For example, if a math or engineering teacher was teaching a unit on the mathematics and design of bridges, she might assign the article “Keeping Bridges Safe,” which discusses sensors that detect strain on bridges to reduce the risk of collapse. Reading this article can add depth to the study of bridges and connect the discussion to the real world.
See this strategy in action in this Teacher Showcase!
Time to Test!
Each article is followed by eight standardized test-style questions, and each of those focuses on a standard in English language arts. So, this may not apply to non-ELA classes, but ELA teachers can use the test questions to prepare students for similar styles of questions on assessments like state tests, ACT’s, or SAT’s. Good test-taking skills are often good critical reading skills, so take some time train students in the strategies of reading questions, assessing answers, and succeeding.

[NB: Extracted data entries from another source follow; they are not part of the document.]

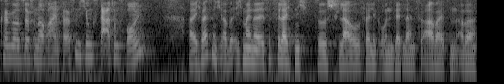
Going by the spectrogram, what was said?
Können wir uns ja schon auf ein Veröffentlichungsdatum freuen? Äh, ich weiß nicht, aber ich meine, es ist vielleicht nicht so schlau, völlig ohne Deadline zu arbeiten, aber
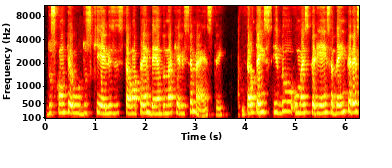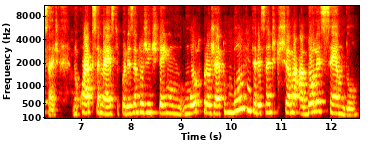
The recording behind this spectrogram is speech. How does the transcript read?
dos conteúdos que eles estão aprendendo naquele semestre. Então, tem sido uma experiência bem interessante. No quarto semestre, por exemplo, a gente tem um, um outro projeto muito interessante que chama Adolescendo.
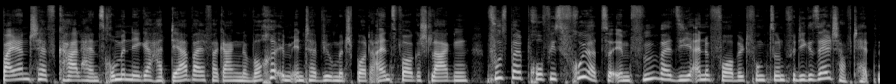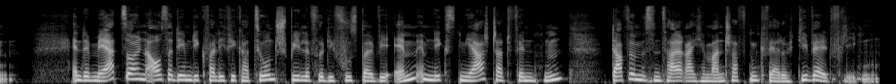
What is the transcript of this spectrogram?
Bayern-Chef Karl-Heinz Rummenigge hat derweil vergangene Woche im Interview mit Sport 1 vorgeschlagen, Fußballprofis früher zu impfen, weil sie eine Vorbildfunktion für die Gesellschaft hätten. Ende März sollen außerdem die Qualifikationsspiele für die Fußball-WM im nächsten Jahr stattfinden. Dafür müssen zahlreiche Mannschaften quer durch die Welt fliegen.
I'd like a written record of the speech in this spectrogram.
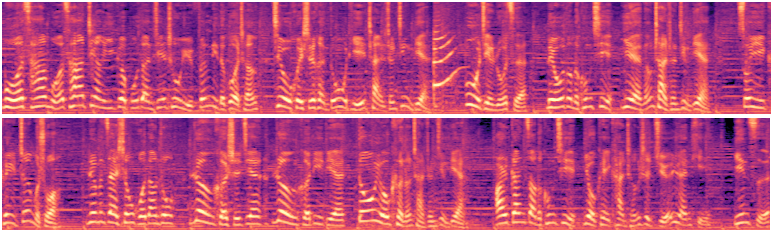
摩擦摩擦这样一个不断接触与分离的过程，就会使很多物体产生静电。不仅如此，流动的空气也能产生静电。所以可以这么说，人们在生活当中任何时间、任何地点都有可能产生静电。而干燥的空气又可以看成是绝缘体，因此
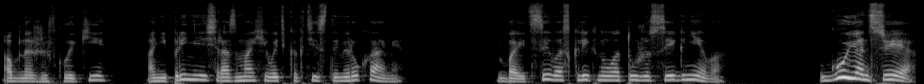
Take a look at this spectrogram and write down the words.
Обнажив клыки, они принялись размахивать когтистыми руками. Бойцы воскликнул от ужаса и гнева. «Гуян Сюэ,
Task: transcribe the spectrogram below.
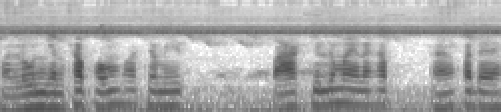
มาลุ้นกันครับผมว่าจะมีปลากินหรือไม่นะครับหางปลาแดง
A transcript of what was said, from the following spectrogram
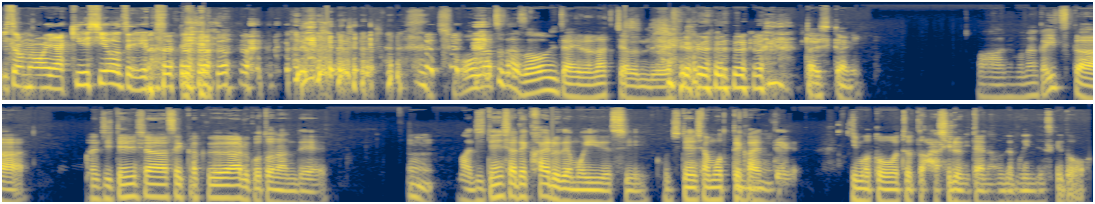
磯野野球しようぜっつって。正月だぞみたいななっちゃうんで。確かに。まあでもなんかいつか自転車せっかくあることなんで、うん。まあ自転車で帰るでもいいですし、こう自転車持って帰うんって地元をちょっと走るみたいなのでもいいんですけど、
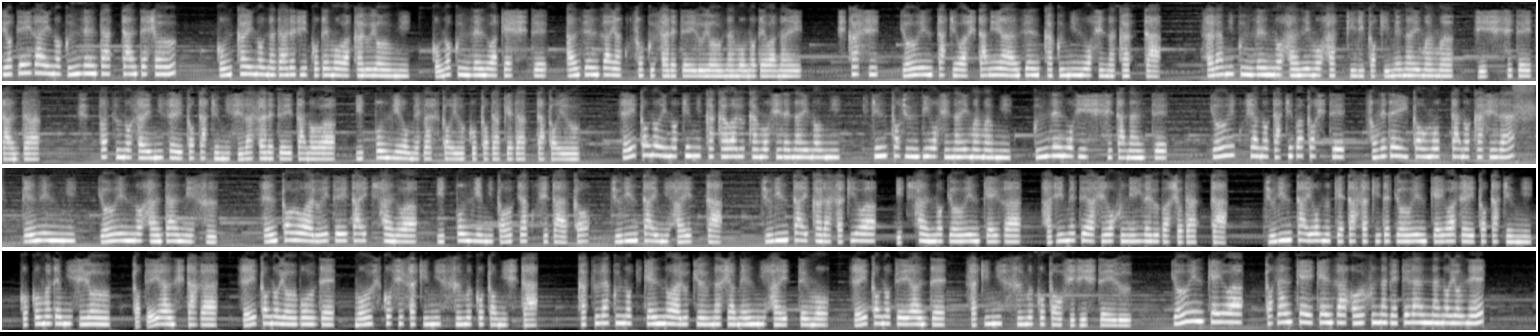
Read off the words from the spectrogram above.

This strategy is even better when considering Achieve3000’s bonus lessons. At the end of each month, Achieve offers eight bonus lessons. These lessons present the same multi-text approach students will see on next generation state assessments. So, when a student takes the lesson, they will read two articles or an article paired with a chart, diagram, primary source, or video. The activity questions are technologically enhanced, just like the questions on those NGA’s. If you want to use these resources for test prep, you could complete them occasionally, or move them together into a test prep unit closer to the state tests. Check out “Privacy in the Digital Age” as an excellent example.It matches an article to the Electronic Communications Privacy Act of 1986 and the Fourth Amendment to the Constitution.
Time to Present!
Try organizing your class into groups focused on different articles. Two to three students should do. After the group reads and discusses the article, ask them to develop a presentation on the issue discussed in the article and relate it to a content standard. You can select the articles yourself or ask students to exercise search skills in finding articles relevant to a content standard.
Time to Share!
This strategy is a bit of a flip of the previous one. Use the same process to select articles, either you selecting them or the students selecting them according to criteria. Then, gather students into collaborative groups to share the article, but make sure each student has read a different article. This can lead to whole-class sharing where you ask a group member to explain to the class the article one of their peers shared in small group session. Both this strategy and the previous one can evolve into whole-class discussion with some provocative questioning on your part.
Time to Explore!
Ask students to find their own articles and explore them for any purpose you wish, perhaps leading to “Time to Share” or just leading to reflection on various topics in your discipline. If students have come to class reading these articles it can lead to a rich and multi-faceted discussion exploring the content in your classroom. Remember that differentiation is excellent, but when you add student choice to the mix, you add personalization. And that makes the exploration of words and ideas so much the better!
Do you have your own ideas? Post a comment below or send them to us at firstname.lastname@example.org.